DBCA's Biodiversity and Conservation Science division has a key role in monitoring, evaluating and reporting on the environmental health of the Swan Canning Estuary and its catchment.
Environmental monitoring is focused on water quality and biological indicators including fish and seagrass.
What we do
- develop an understanding of waterway function
- track trends
- measure compliance against management targets
- monitor the extent and severity of low oxygen and algal blooms
- report changing conditions to the community
- inform catchment models
- guide management decisions and incident response
- determine the effectiveness of estuary and catchment management measures
The weekly Microalgae Activity Report (MAR) provides information on microalgae activity levels, the probability of discoloration and/or scum formation, and potential warnings. This is based on data collected at 20 routine monitoring sites throughout the Swan Canning river system. Concentrations of chlorophyll-a, a plant pigment, are used to estimate microalgal activity.
This week's Microalgae Activity Report
Week starting: Monday 20th March 2023 (next update scheduled for 30th March 2023)
Microalgae activity was high at Woodbidge in the Swan, and between Shelley and Langford in the Canning this week.
The bloom of the paralytic shellfish toxin-producing alga Alexandrium that was previously evident in the Swan River between Matilda Bay and East Perth now predominantly located between East Perth and Maylands. As an on-going precaution:
- People are reminded of permanent Department of Health advice not to eat shellfish (mussels, other bivalves and gastropods) caught in the river system. Commercial shellfish are not impacted.
- Eating affected crabs and mussels may be dangerous, and in extreme cases, fatal. To ensure your blue swimmers are Alexandrium-free, remove the head, guts (mustard) and gills before freezing, cooking or eating them. Cooking whole crabs does not destroy the toxins and could potentially spread the toxin from crab guts into the flesh or broth. Freezing whole crabs could result in PSTs spreading to the flesh during thawing.
- And remember - you still have to land and transport blue swimmers home as whole crabs, unless you plan to eat them immediately.

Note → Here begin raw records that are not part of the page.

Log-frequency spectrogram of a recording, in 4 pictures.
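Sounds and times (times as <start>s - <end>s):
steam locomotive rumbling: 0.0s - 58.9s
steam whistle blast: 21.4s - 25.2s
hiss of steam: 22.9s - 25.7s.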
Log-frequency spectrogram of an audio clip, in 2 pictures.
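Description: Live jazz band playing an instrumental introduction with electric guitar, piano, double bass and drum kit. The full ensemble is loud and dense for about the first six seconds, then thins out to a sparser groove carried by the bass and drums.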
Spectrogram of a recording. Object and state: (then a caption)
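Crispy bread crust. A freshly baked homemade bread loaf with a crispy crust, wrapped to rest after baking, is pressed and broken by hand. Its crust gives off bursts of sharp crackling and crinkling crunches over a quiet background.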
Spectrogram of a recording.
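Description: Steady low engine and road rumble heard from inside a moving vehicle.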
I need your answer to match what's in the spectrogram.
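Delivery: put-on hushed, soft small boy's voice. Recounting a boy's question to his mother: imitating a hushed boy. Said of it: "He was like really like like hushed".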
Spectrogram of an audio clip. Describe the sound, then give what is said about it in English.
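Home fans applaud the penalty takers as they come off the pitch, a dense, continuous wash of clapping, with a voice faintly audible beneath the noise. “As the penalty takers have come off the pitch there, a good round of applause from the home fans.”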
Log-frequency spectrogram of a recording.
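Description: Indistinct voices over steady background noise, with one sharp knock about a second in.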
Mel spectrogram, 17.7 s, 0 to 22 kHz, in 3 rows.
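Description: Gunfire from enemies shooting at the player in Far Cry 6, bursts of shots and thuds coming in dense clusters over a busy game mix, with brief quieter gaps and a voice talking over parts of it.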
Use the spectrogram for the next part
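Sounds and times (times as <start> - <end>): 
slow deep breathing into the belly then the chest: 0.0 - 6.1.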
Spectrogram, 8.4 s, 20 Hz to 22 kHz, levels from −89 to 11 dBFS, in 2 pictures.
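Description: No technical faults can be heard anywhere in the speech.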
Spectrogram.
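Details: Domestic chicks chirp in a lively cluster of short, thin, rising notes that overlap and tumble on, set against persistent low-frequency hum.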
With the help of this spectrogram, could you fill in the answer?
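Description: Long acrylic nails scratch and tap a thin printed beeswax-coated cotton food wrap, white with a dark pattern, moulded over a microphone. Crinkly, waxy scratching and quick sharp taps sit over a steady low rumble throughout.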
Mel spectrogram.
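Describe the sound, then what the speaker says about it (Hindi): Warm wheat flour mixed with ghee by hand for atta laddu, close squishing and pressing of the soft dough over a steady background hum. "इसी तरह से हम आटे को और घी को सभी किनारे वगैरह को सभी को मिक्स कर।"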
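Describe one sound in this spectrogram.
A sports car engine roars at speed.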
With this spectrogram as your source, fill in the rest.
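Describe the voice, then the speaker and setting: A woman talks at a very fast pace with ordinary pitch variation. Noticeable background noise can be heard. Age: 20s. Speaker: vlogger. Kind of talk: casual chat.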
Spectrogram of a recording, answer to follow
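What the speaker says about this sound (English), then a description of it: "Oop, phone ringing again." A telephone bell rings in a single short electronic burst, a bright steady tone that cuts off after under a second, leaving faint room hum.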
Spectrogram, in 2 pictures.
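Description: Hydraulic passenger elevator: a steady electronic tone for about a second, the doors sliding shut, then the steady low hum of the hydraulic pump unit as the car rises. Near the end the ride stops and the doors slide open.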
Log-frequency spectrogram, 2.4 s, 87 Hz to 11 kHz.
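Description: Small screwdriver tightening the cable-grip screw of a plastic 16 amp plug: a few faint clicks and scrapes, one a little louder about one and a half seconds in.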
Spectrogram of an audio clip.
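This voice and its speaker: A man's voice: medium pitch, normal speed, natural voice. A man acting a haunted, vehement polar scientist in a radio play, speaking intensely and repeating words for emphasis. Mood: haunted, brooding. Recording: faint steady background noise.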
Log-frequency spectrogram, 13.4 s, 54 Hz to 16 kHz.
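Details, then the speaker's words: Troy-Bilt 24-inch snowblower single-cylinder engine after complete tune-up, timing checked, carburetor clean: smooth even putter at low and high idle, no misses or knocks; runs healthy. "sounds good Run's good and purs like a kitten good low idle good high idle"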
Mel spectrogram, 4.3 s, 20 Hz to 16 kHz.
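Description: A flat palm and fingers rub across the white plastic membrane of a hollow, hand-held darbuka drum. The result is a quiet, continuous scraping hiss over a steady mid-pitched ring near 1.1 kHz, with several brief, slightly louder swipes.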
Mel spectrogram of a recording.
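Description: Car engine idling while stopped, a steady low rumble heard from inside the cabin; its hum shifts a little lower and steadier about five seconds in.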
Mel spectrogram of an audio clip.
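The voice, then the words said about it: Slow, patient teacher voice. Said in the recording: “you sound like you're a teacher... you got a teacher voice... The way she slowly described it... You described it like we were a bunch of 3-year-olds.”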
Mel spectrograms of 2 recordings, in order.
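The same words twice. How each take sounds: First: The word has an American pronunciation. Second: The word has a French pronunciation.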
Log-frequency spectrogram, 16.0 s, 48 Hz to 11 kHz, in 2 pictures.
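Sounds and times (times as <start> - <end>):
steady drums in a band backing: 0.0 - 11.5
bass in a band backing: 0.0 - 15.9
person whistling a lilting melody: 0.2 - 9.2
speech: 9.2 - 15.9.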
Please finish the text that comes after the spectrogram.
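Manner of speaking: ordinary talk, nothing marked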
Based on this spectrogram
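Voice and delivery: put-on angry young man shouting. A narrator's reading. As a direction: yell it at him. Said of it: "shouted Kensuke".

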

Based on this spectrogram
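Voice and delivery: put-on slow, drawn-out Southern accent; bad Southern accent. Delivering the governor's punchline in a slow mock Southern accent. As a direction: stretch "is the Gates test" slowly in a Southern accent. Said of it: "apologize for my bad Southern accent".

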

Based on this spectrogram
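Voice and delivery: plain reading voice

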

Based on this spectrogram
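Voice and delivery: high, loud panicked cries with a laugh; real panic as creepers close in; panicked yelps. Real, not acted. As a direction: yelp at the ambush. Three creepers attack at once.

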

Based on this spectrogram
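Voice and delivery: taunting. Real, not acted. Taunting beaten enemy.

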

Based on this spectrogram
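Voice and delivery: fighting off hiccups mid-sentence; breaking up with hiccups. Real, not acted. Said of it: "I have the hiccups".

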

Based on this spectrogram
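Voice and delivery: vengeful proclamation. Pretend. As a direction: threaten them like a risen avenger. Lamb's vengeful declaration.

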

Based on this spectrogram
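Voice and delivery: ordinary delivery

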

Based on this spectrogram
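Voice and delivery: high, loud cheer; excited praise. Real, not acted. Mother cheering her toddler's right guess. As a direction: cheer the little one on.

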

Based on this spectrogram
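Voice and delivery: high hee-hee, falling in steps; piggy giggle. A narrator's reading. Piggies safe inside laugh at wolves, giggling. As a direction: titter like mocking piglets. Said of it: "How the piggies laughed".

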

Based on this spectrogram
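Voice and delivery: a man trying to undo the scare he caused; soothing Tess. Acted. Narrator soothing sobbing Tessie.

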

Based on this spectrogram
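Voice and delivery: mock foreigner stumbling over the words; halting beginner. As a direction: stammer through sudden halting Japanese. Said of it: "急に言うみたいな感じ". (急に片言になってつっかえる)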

- You can report pollution and other events in the Swan Canning Riverpark, such as injured animals, algal blooms and other environmental concerns, to DBCA's Riverpark Duty Officer on 9278-0981.
Fish responsibly - dolphins, particularly calves, can get tangled in fishing line. Please collect and responsibly dispose of unwanted fishing line.
|Low levels of microalgae with no likely visible impact||Possibility of discolouration and/or scum formation||High probability of discolouration and/or scum formation||Presence of species potentially harmful to aquatic life, OR human health requiring public advice|
|Chlorophyll-a (µg/L)||< 4||4 - 10||> 10||N/A|
Routine water quality monitoring
Water quality monitoring occurs on a weekly basis in the Swan Canning Estuary and fortnightly in its catchment.
Parameters collected include salinity, temperature, dissolved oxygen, nutrients and phytoplankton.
Water quality reports (or profiles) are prepared weekly to share information on waterway conditions. The most recent reports are available for download at the bottom of this page. Weekly reports produced in 2022 are also available to download.
Weekly water quality reports produced before 2022 are available by emailing DBCA: email@example.com.
Current algal bloom warning information is also available.
More water quality reports are available on the Parks and Wildlife Service website:
Monitoring and evaluating fish communities
In collaboration with Murdoch University, DBCA reports annually on fish communities as an indicator of the condition of the Swan Canning Estuary. Since 2012, fish communities have been monitored in summer and autumn at six nearshore and six offshore sites in the upper, middle and lower Swan, as well as in the lower Canning.
The latest (2022 and 2021) reports are available for download at the bottom of this page. Historic reports are available on the Parks and Wildlife Service website. Sampling for the next report will begin in early 2023.
Seagrass health and distribution
Seagrasses are some of the most productive organisms in the world. Productivity rates can be twice that of forests. There are three main species of seagrass in the Swan Canning Riverpark, with paddleweed (Halophila ovalis) the dominant species. They play a role in maintaining oxygen levels at the sediment/water interface, support diverse and productive faunal assemblages and are an important food source for animals such as WA’s iconic black swan. Since 2011, seagrass has been monitored annually between November and March at six locations. Historic reports are available on the Parks and Wildlife Service website. A five-year report on seagrass condition is being compiled.
DBCA investigates the type, distribution, and concentration of non-nutrient contamination in the Swan Canning Estuary. Non-nutrient contaminants include metals, per- and poly-fluoroalkyl substances (PFAS), pesticides, petroleum hydrocarbons and polychlorinated biphenyls. These are typically the result of historic and current agricultural, urban and industrial activities. They can enter the Swan Canning Estuary system through drains, tributaries, groundwater, in-river activities such as recreational boating and the disturbance of acid sulphate soils. The most recently released reports on contaminants are available for download at the bottom of this page. Historic reports are available on the Parks and Wildlife Service website.